Serious learning: Older adults in university continuing education

Thesis type
(Thesis) Ed.D.
Date created
2021-06-07
Authors/Contributors
Author: Smith, Mark
Abstract
Non-credit programs for older adults have had a peripheral but growing role in Canadian universities since the 1970s (Ratsoy, 2016; Findsen & Formosa, 2011). As the population ages, interest in such programs is increasing, but they remain relatively neglected in research (Findsen, 2018; Kops, 2017; Snyder & Taylor, 2012). Adding to the literature that takes older adult learning more seriously, this case study describes in depth the experience of learners in a continuing studies program for older adults in a Canadian university, anonymized as the "Seniors Program." Through critical reflexivity and narrative inquiry, using insight from my perspective as a member of the Seniors Program's administrative team, I tell a story of the program which includes: the problem of exclusion of so many from older adult learning at university; the persistence of older paradigms of learning; the contrast between passively accepting facts and actively exploring mystery as a learner; the question of whether older adult learners in general are significantly different from younger; and ageism and issues of gender. To illustrate these themes, I describe a specific initiative in the Seniors Program, the introduction of courses and events exploring end-of-life issues. I address the unacknowledged complexities of older adult learning, and the potential and challenges of programs for older adult learners in university settings.
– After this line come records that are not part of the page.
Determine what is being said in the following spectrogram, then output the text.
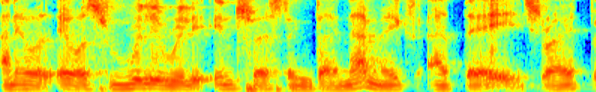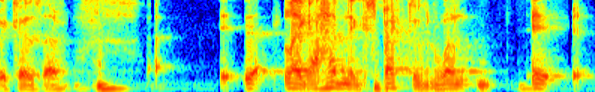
and it was, it was really, really interesting dynamics at the age, right? Because I, like I hadn't expected when it,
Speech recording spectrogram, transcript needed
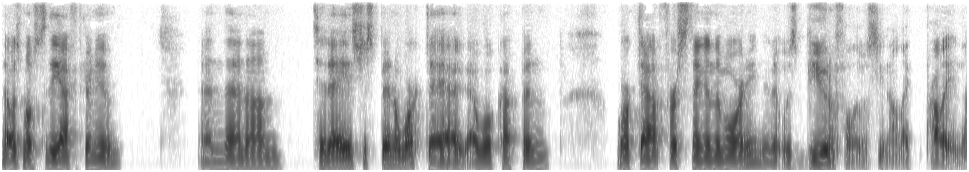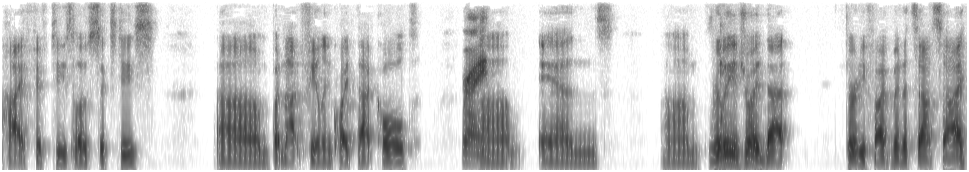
That was most of the afternoon. And then um today has just been a work day. I, I woke up and worked out first thing in the morning and it was beautiful. It was, you know, like probably in the high 50s, low 60s, um, but not feeling quite that cold. Right. Um, and um, really enjoyed that 35 minutes outside.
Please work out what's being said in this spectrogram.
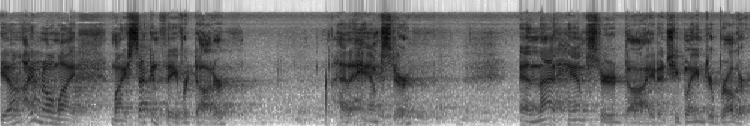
Yeah, I know my my second favorite daughter had a hamster, and that hamster died, and she blamed her brother.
Document
Identifier
etd21431
Copyright statement
Copyright is held by the author(s).
Permissions
This thesis may be printed or downloaded for non-commercial research and scholarly purposes.
Supervisor or Senior Supervisor
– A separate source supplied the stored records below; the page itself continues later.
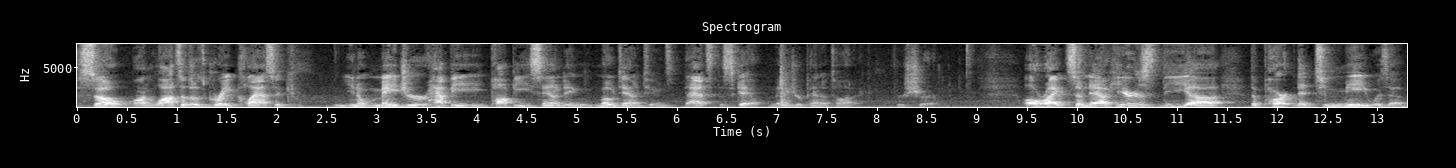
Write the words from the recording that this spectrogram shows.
So, on lots of those great classic, you know, major, happy, poppy sounding Motown tunes, that's the scale, major pentatonic, for sure. All right, so now here's the, uh, the part that to me was a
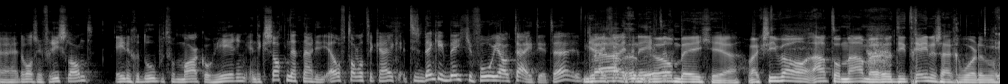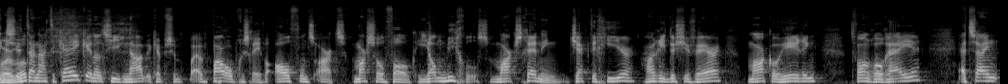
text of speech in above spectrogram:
Uh, dat was in Friesland. Enige doelpunt van Marco Hering. En ik zat net naar die elftallen te kijken. Het is denk ik een beetje voor jouw tijd dit, hè? Bij ja, 95. wel een beetje, ja. Maar ik zie wel een aantal namen die trainer zijn geworden bijvoorbeeld. Ik zit daarnaar te kijken en dan zie ik namen. Ik heb ze een paar opgeschreven. Alfons Arts, Marcel Valk, Jan Michels, Mark Schenning, Jack de Gier, Harry de Chever, Marco Hering, Twan Rorijen. Het zijn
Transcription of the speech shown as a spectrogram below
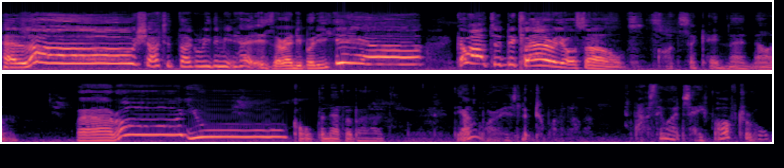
Hello, shouted Thuggery the meathead. Is there anybody here? Go out and declare yourselves. Answer came there none. Where are you? called the Neverbirds. The young warriors looked at one another. Perhaps they weren't safe after all.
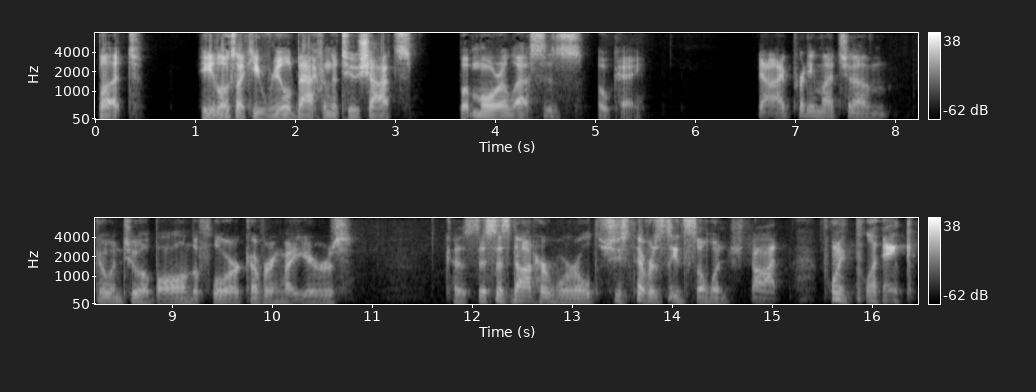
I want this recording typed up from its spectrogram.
But he looks like he reeled back from the two shots, but more or less is okay. Yeah, I pretty much um go into a ball on the floor covering my ears because this is not her world. She's never seen someone shot point blank.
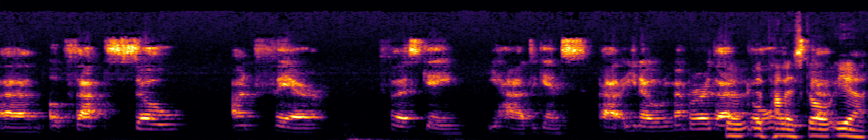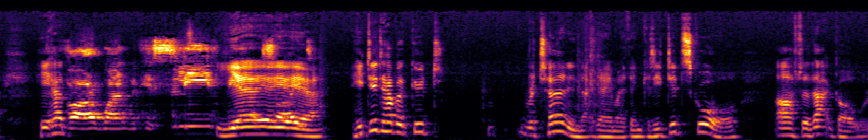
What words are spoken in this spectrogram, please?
um, of that so unfair first game he had against. You know, remember that The, goal? the Palace goal, yeah. He had VAR one with his sleeve. Yeah, yeah, yeah, yeah. He did have a good return in that game, I think, because he did score after that goal,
Thesis advisor: Smythe, Suzanne
Language
English
Member of collection
Attachment Size
input_data\21492\etd21431.pdf 1.42 MB